BEGIN
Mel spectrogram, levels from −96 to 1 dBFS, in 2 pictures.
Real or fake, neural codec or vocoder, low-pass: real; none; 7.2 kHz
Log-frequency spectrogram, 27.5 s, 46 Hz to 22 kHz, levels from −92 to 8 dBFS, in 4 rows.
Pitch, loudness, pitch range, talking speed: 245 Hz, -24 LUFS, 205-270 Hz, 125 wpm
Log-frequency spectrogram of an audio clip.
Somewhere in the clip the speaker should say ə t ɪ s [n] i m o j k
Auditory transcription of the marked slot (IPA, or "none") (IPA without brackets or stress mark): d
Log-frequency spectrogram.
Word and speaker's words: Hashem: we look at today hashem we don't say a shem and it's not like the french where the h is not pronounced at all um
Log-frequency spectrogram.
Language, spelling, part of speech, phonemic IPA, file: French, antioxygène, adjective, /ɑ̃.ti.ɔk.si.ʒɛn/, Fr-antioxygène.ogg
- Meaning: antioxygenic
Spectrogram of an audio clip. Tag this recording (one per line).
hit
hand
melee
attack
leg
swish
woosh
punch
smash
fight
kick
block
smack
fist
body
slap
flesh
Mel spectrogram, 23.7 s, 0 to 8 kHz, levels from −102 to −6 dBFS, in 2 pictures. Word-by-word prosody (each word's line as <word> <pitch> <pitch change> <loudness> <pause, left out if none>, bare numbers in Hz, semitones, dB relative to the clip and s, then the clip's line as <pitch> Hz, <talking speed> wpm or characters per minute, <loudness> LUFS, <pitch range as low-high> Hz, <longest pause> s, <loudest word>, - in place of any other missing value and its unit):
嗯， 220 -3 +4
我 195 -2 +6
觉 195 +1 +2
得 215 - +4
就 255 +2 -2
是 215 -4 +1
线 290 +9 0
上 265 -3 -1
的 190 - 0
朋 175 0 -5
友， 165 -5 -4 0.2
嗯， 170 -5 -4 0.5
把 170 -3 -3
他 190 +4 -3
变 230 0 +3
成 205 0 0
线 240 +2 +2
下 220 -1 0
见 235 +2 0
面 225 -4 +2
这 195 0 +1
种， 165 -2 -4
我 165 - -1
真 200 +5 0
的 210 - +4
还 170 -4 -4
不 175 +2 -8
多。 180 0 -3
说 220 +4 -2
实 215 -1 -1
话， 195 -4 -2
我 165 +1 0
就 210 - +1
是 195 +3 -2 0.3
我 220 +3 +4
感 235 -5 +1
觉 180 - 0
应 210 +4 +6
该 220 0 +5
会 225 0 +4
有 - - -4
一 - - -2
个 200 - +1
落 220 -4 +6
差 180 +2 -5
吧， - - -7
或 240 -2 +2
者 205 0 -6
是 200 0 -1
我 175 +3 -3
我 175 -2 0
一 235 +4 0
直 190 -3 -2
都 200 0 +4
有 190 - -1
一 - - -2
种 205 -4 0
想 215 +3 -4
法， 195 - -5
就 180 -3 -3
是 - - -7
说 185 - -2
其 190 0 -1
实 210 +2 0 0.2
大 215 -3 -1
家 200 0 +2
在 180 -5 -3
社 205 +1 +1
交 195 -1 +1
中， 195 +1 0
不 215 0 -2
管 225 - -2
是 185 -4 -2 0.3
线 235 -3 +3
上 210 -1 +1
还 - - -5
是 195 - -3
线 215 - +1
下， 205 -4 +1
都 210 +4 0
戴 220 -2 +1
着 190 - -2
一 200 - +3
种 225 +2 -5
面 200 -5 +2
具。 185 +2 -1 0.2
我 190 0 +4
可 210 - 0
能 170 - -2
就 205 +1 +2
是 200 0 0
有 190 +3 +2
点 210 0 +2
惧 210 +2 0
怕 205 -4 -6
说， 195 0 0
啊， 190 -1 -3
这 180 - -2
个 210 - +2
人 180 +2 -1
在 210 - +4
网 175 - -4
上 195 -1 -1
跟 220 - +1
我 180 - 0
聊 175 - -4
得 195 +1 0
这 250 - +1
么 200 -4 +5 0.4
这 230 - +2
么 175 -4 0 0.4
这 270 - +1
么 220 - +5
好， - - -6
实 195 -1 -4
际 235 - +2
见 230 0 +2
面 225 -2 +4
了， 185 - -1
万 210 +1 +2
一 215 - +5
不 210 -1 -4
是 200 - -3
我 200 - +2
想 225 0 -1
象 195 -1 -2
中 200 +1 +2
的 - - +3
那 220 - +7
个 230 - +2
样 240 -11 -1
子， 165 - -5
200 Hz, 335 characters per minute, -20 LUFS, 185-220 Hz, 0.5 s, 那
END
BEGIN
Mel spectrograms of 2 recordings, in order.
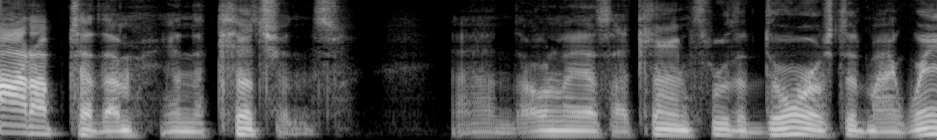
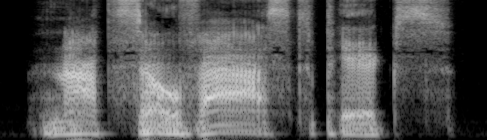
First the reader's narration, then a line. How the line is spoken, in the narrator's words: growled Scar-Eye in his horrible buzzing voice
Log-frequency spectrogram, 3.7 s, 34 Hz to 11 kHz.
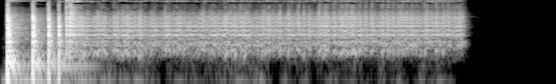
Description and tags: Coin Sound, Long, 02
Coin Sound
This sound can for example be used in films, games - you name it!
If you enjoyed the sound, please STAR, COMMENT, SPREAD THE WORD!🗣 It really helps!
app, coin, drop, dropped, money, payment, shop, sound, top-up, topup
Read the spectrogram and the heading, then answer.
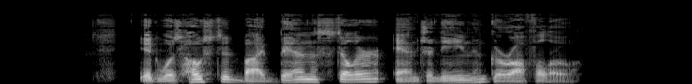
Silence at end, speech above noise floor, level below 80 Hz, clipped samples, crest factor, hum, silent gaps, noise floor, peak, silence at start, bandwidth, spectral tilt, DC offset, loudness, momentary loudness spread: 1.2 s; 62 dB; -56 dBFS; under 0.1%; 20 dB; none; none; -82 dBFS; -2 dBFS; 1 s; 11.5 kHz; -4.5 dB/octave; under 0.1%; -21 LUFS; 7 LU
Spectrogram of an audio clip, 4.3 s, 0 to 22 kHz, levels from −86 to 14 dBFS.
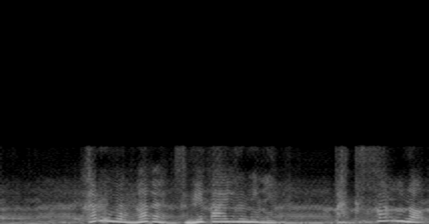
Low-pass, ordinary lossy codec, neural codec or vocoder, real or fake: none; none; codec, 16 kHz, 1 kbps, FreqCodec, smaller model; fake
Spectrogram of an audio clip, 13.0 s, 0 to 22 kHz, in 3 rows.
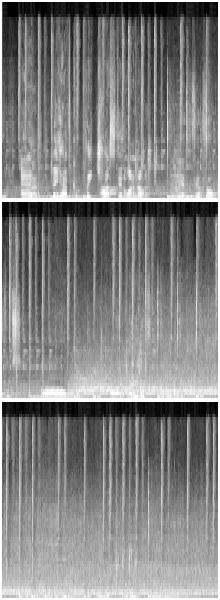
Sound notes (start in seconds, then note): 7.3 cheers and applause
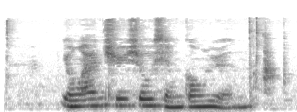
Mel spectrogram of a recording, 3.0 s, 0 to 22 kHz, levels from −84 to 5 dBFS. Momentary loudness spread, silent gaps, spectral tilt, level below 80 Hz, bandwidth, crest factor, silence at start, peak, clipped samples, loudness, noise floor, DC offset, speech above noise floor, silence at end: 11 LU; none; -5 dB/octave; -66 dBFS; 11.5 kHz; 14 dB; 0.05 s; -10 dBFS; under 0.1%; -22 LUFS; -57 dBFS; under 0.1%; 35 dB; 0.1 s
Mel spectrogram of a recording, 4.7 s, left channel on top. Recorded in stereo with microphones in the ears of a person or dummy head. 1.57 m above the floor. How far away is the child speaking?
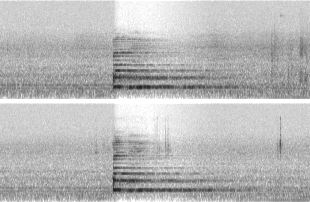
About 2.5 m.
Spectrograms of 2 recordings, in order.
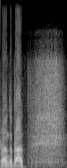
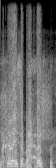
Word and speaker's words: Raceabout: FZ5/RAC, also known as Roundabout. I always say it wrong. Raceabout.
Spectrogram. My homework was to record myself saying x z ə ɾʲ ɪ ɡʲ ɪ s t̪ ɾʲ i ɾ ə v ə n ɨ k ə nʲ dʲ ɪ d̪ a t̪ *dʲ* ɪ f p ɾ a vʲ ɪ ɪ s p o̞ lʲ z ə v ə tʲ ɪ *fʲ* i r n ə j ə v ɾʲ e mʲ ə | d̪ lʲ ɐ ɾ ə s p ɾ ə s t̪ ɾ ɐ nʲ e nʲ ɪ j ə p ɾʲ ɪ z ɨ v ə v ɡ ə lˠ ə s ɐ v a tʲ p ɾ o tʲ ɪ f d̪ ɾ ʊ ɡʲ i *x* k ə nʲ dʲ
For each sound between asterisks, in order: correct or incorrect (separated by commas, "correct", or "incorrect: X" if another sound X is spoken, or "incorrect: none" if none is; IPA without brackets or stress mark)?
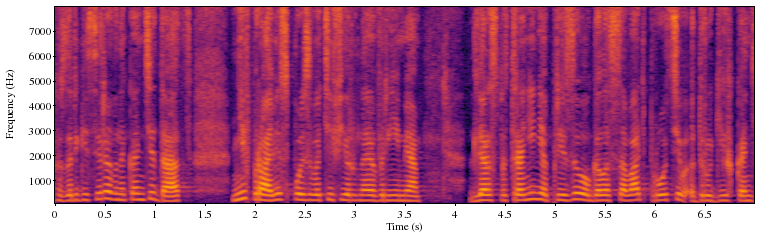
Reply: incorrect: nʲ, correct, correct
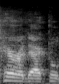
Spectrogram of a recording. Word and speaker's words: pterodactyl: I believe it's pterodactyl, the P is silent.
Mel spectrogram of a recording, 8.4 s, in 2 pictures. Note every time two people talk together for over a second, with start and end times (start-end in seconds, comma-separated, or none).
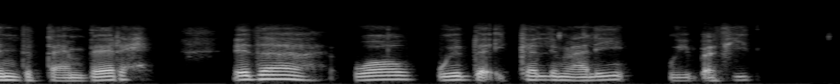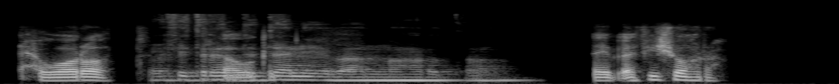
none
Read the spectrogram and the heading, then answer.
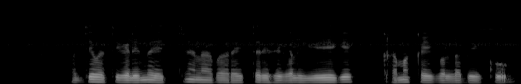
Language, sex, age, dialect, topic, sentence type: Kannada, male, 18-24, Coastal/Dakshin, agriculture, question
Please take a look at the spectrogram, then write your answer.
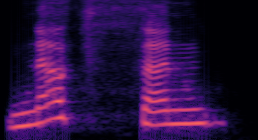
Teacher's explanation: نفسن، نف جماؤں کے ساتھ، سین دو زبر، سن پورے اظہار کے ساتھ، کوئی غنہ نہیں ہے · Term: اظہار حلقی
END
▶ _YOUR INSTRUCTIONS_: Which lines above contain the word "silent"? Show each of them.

▶ _OUTPUT BELOW_:
Silence at end, speech above noise floor, level below 80 Hz, clipped samples, crest factor, hum, silent gaps, noise floor, peak, silence at start, bandwidth, spectral tilt, DC offset, loudness, momentary loudness spread: 1.2 s; 62 dB; -56 dBFS; under 0.1%; 20 dB; none; none; -82 dBFS; -2 dBFS; 1 s; 11.5 kHz; -4.5 dB/octave; under 0.1%; -21 LUFS; 7 LU
Mel spectrogram of a recording, 3.0 s, 0 to 22 kHz, levels from −84 to 5 dBFS. Momentary loudness spread, silent gaps, spectral tilt, level below 80 Hz, bandwidth, crest factor, silence at start, peak, clipped samples, loudness, noise floor, DC offset, speech above noise floor, silence at end: 11 LU; none; -5 dB/octave; -66 dBFS; 11.5 kHz; 14 dB; 0.05 s; -10 dBFS; under 0.1%; -22 LUFS; -57 dBFS; under 0.1%; 35 dB; 0.1 s
Spectrogram of a recording. Word and speaker's words: pterodactyl: I believe it's pterodactyl, the P is silent.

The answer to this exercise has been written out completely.